Facility Activities

Ankeny National Wildlife Refuge provides a plethora of different public use activities. From hiking to nature photography, there is plenty to do, and just off Interstate-5 too!

Wildlife Viewing

If you enjoy getting outdoors and looking for wildlife, consider a visit to your nearest national wildlife refuge national wildlife refuge
A national wildlife refuge is typically a contiguous area of land and water managed by the U.S. Fish and Wildlife Service  for the conservation and, where appropriate, restoration of fish, wildlife and plant resources and their habitats for the benefit of present and future generations of Americans.

Learn more about national wildlife refuge
! At Ankeny wildlife viewing opportunities range from the stately great blue heron, to chittering western gray squirrels and kreck-ek-ing pacific chorus frogs.


For interpretive experiences at Ankeny NWR, check out Ankeny Hill Overlook, the Eagle Marsh Kiosk, Rail Trail Boardwalk, or the Pintail & Egret Marsh Boardwalk. 

Ankeny Hill Nature Center (AHNC) www.ankenyhillnaturecenter.org

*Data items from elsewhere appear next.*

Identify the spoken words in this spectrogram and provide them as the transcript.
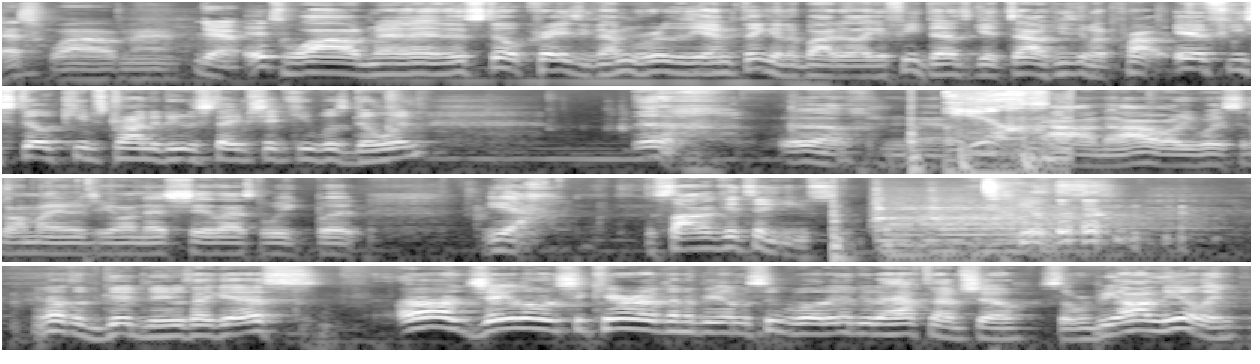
That's wild, man. yeah. it's wild, man, and it's still crazy. I'm really I'm thinking about it. Like if he does gets out, he's gonna probably if he still keeps trying to do the same shit he was doing. Ugh, ugh, man. I don't know. I already wasted all my energy on that shit last week, but yeah, the saga continues. you know the good news, I guess. Uh, J Lo and Shakira are gonna be on the Super Bowl. They're gonna do the halftime show, so we're beyond kneeling.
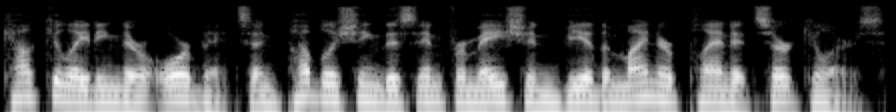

Did you know Ankeny National Wildlife Refuge partners with the Salem Audubon Society and the Friends of the WVNWRC to operate a Nature Center at Ankeny Hill?  The Ankeny Hill Nature Center is 25 acres and includes two accessible trails, a Nature Explore Area, education nodes, Oak Overlook, Volunteer Basecamp and that's just the 1st Phase!  The building, Gehlar Hall, is an indoor and outdoor classroom. In the summer of 2023 the Dave Marshall Outdoor Classroom will be built.  The Ankeny Hill Nature Center is dedicated to being as inclusive and accessible as possible.  Visit anytime from dawn to dusk!  It's always free.  www.ankenyhillnaturecenter.org


Perhaps the fastest growing activity on national wildlife refuges in the past ten years has been wildlife photography.  That’s not surprising – the digital camera population explosion and cell phones with ever-improving picture-taking abilities are increasing the number of nature photographers at a rapid rate.  You don’t need to purchase expensive equipment or have any experience to get started.  A small camera or basic cell phone will do just fine for most visitors.

We welcome beginning and expert photographers alike to record their outdoor adventures on film, memory card or internal hard drive! Ankeny National Wildlife Refuge considers wildlife photography to be a high-priority activity, and we even provide a photography blind on Frog Pond at the Refuge. 

To learn more about our photography blind and the reservation process, follow the link below.

Many refuges champion wildlife viewing as a key recreational activity.
Rangers lead wildlife walks, tours and educational programs at many sites. Events may focus on wildflowers or birds or on seasonal spectacles, such as elk bugling or sea turtle nesting. Some programs may be limited in size or require advance registration. See individual websites for details.
Whether you wield a smartphone or a zoom lens, you’ll find photo-worthy subjects at national wildlife refuges and national fish hatcheries. Wildlife photography is a priority public use on national wildlife refuges, so you’ll find wildlife drives and blinds and overlooks to help you get the images you’re after.
From bald eagles to spoonbills, from condors to puffins, birds abound on national wildlife refuges. Refuges provide places for birds to nest, rest, feed and breed making them world-renown for their birding opportunities.

Ankeny NWR is an incredible place to hike! Observation blinds located on Rail Trail, Pintail and Egret Trails are a great way to get a closer view of the variety of waterfowl on the Refuge. If you want to photograph birds, stop by Pintail and Eagle Marsh. For a boardwalk hike, go to Rail Trail...